Le Brun paintings Liverpool Cathedral
To photograph for Art and Christianity Enquiry's Ecclesiart project the paintings, The Prodigal Son and The Good Samaritan, by the artist Christopher Le Brun which currently hang in the Western bay of the Choir in Liverpool Cathedral.
The paintings are hung above the Choir stalls, one on the North side and one on the South side.
The top tier of the Choir stalls are recessed under stone canopies beneath the organ galleries, this puts the centre of the paintings for lighting purposes approximately four metres above floor level in the Choir.
No matter what the ambient light levels in the Cathedral there isn’t enough light to photograph the paintings, and the artificial lighting mounted under the stone canopies is pitiful both in coverage and quality.
The paintings are oil on canvas and varnished, they are large works of art measuring 4.48 metres by 2.44 metres, no amount of diffused or soft lighting would get rid of the almost mirror like reflectiveness of the paintings
The paintings would be photographed under polarized light with a polarizing filter also on the camera lens, this technique is known as cross polarization.
A Profoto 4800 power pack was placed on the Choir floor opposite one of the paintings.
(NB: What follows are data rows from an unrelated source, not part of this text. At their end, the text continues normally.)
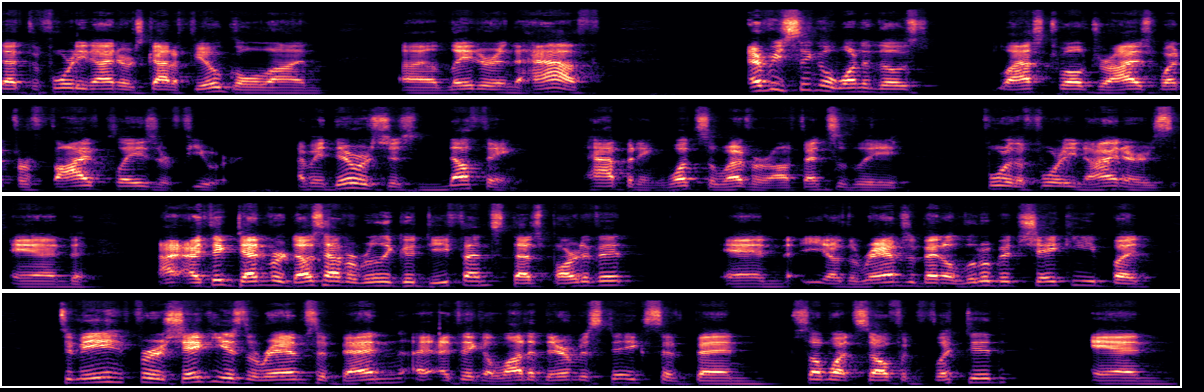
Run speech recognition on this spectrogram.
that the 49ers got a field goal on uh, later in the half, every single one of those last 12 drives went for five plays or fewer. I mean, there was just nothing happening whatsoever offensively for the 49ers. And I, I think Denver does have a really good defense. That's part of it. And, you know, the Rams have been a little bit shaky, but to me, for as shaky as the Rams have been, I, I think a lot of their mistakes have been somewhat self inflicted. And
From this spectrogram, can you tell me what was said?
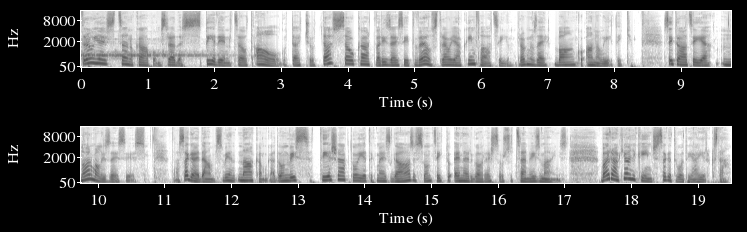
Straujais cenu kāpums rada spiedienu celt algu, taču tas savukārt var izraisīt vēl straujāku inflāciju, prognozē banku analītiķi. Situācija normalizēsies, tā sagaidāms vien nākamgad, un viss tiešāk to ietekmēs gāzes un citu energoresursu cenu izmaiņas. Vairāk Jāņa Kīņš sagatavotajā ierakstā.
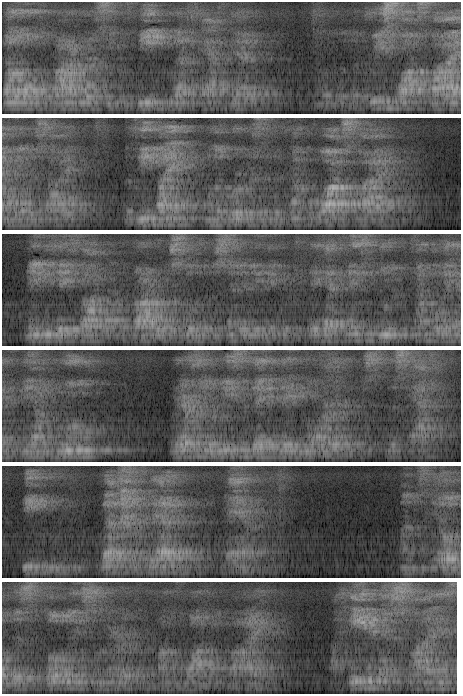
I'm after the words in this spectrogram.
fell on the robbers. He was beaten, left half dead. You know, the, the priest walks by on the other side. The Levite, one of the workers in the temple, walks by. Maybe they thought that the robber was still in the vicinity. They, were, they had things to do at the temple. They had to be on the move. Whatever the reason, they, they ignored this, this half-beaten, left for dead man. Until this lowly Samaritan comes walking by, a hated, despised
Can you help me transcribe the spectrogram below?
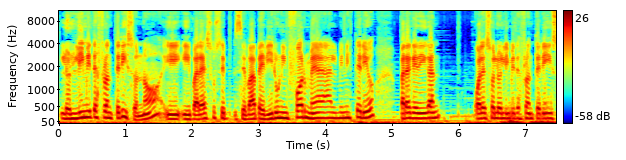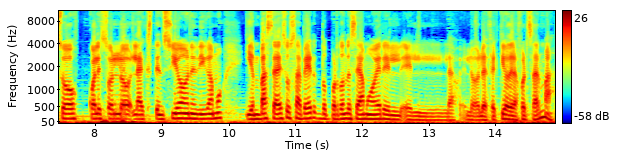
los límites fronterizos, ¿no? Y, para eso se, se, va a pedir un informe al ministerio para que digan cuáles son los límites fronterizos, cuáles son las extensiones, digamos, y en base a eso saber por dónde se va a mover el, lo, efectivo de la Fuerza Armada.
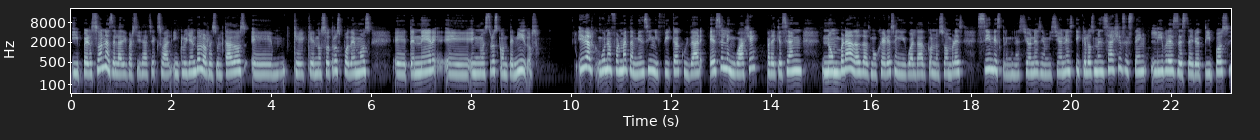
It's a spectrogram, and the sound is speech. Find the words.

Connected to this pack were two Proheads each mounted on individual Manfrotto Autopoles. Fitted to each head a filter holder with polarizing gel and next to that an Arri S4 spun diffusion filter to both soften the light and to help protect the polarizing gel from the heat of the modeling lamp.
The Autopoles were positioned at about 45º to the painting as in typical copy set-up and extended to full height positioning the Proheads on the centre line of the painting, also the gel holders holding the filters had to be exactly the same orientation as each other.
To get the camera level with the painting it was setup under the opposite painting looking across the choir space. Circular polarizing filters do not have a strong enough effect so a linear polarizing filter was used, this meant that the autofocus couldn’t be trusted so after manual focusing the polarizing filter was carefully placed on the lens.
The modeling lamps could only be on for a few seconds while the polarizing filter was rotated to eliminate the reflectiveness of the paintings. The two systems, flash and camera, where linked together using a radio slave set.
All that remained was to reverse the whole process to photograph the second painting, a wonderfully accurate tiled floor helped to speed the placement of the lighting stands, so accurate in fact that measurements made at the painting with a handheld lightmeter where identical to the original setup!
Above is a shot of The Good Samaritan using just flash without any polarization at all to show how reflective the painting surface is.
Above The Good Samaritan and below The Prodigal Son are the finished shots showing how both paintings look when photographed using cross polarization.